# Directions:
Beginning at the line that contains "Everything said in the spectrogram below" and finishing at the line that contains "Recognized words (source: spectrogram", output the data below exactly. Include both end lines and no pictures.

# Entries supplied:
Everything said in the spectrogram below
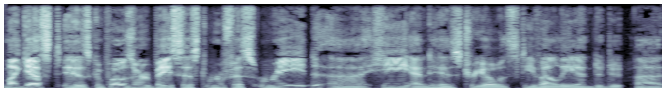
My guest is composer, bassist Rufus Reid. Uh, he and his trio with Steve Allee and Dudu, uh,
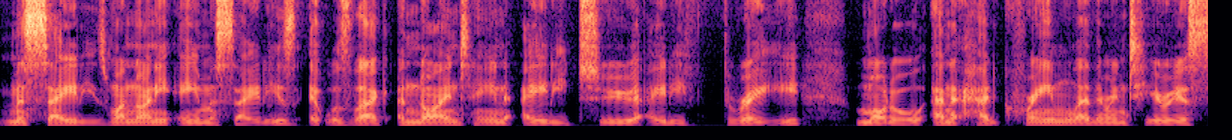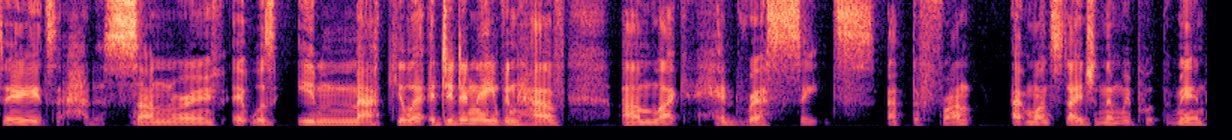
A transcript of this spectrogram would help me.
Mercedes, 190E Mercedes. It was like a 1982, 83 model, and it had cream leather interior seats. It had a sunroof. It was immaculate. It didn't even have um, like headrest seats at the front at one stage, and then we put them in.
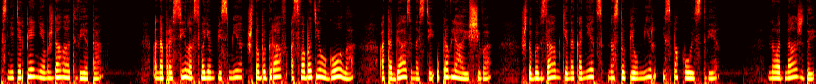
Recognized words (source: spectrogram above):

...

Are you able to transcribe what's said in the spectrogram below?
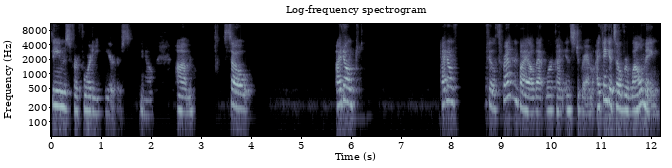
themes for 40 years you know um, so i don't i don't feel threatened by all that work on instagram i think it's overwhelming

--

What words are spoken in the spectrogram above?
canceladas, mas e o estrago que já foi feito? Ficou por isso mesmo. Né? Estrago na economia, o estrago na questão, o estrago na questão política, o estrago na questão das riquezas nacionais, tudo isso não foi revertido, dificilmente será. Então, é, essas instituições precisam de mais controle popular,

# Response to this task:
Everything said in the spectrogram below
My guest is composer, bassist Rufus Reid. Uh, he and his trio with Steve Allee and Dudu, uh,
A transcript of this spectrogram would help me.
Mercedes, 190E Mercedes. It was like a 1982, 83 model, and it had cream leather interior seats. It had a sunroof. It was immaculate. It didn't even have um, like headrest seats at the front at one stage, and then we put them in.
Recognized words (source: spectrogram above):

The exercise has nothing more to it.